_Exercise aim_
Return all the lines below exactly. Any picture among them is omitted.

-----

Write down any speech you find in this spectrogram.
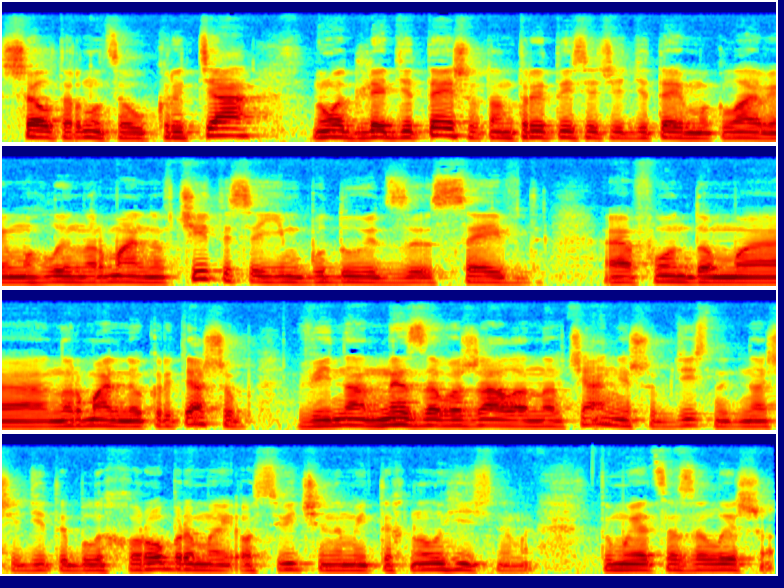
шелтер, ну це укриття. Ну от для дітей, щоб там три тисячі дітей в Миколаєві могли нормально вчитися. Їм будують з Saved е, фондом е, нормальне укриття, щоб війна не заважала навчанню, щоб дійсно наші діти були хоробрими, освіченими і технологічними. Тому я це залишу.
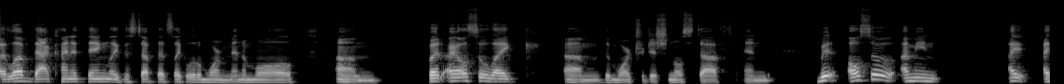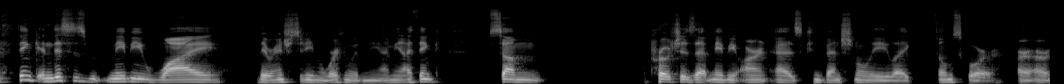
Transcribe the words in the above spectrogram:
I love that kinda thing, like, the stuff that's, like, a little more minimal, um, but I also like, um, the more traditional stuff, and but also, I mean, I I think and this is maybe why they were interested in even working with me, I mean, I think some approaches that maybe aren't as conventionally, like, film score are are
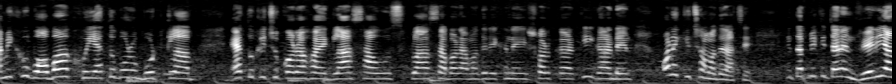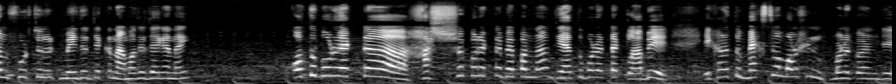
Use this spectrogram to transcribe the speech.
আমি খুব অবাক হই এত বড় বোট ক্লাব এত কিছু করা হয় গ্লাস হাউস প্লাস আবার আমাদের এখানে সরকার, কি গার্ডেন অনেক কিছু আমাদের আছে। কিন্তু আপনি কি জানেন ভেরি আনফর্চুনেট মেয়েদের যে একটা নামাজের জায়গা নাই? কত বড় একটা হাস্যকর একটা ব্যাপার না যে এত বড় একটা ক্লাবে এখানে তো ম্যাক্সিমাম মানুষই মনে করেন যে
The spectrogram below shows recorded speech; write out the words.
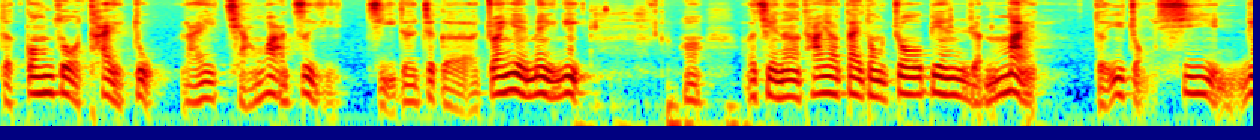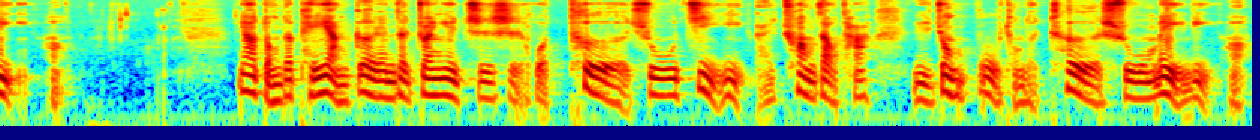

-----

_Answer space_
Write down any speech you find in this spectrogram.
шелтер, ну це укриття. Ну от для дітей, щоб там три тисячі дітей в Миколаєві могли нормально вчитися. Їм будують з Saved е, фондом е, нормальне укриття, щоб війна не заважала навчанню, щоб дійсно наші діти були хоробрими, освіченими і технологічними. Тому я це залишу.
Transcribe the words in the above spectrogram:
I love that kinda thing, like, the stuff that's, like, a little more minimal, um, but I also like, um, the more traditional stuff, and but also, I mean, I I think and this is maybe why they were interested in even working with me, I mean, I think some approaches that maybe aren't as conventionally, like, film score are are
Use this spectrogram to transcribe the speech.
আমি খুব অবাক হই এত বড় বোট ক্লাব এত কিছু করা হয় গ্লাস হাউস প্লাস আবার আমাদের এখানে সরকার, কি গার্ডেন অনেক কিছু আমাদের আছে। কিন্তু আপনি কি জানেন ভেরি আনফর্চুনেট মেয়েদের যে একটা নামাজের জায়গা নাই? কত বড় একটা হাস্যকর একটা ব্যাপার না যে এত বড় একটা ক্লাবে এখানে তো ম্যাক্সিমাম মানুষই মনে করেন যে
The spectrogram below shows recorded speech; write out the words.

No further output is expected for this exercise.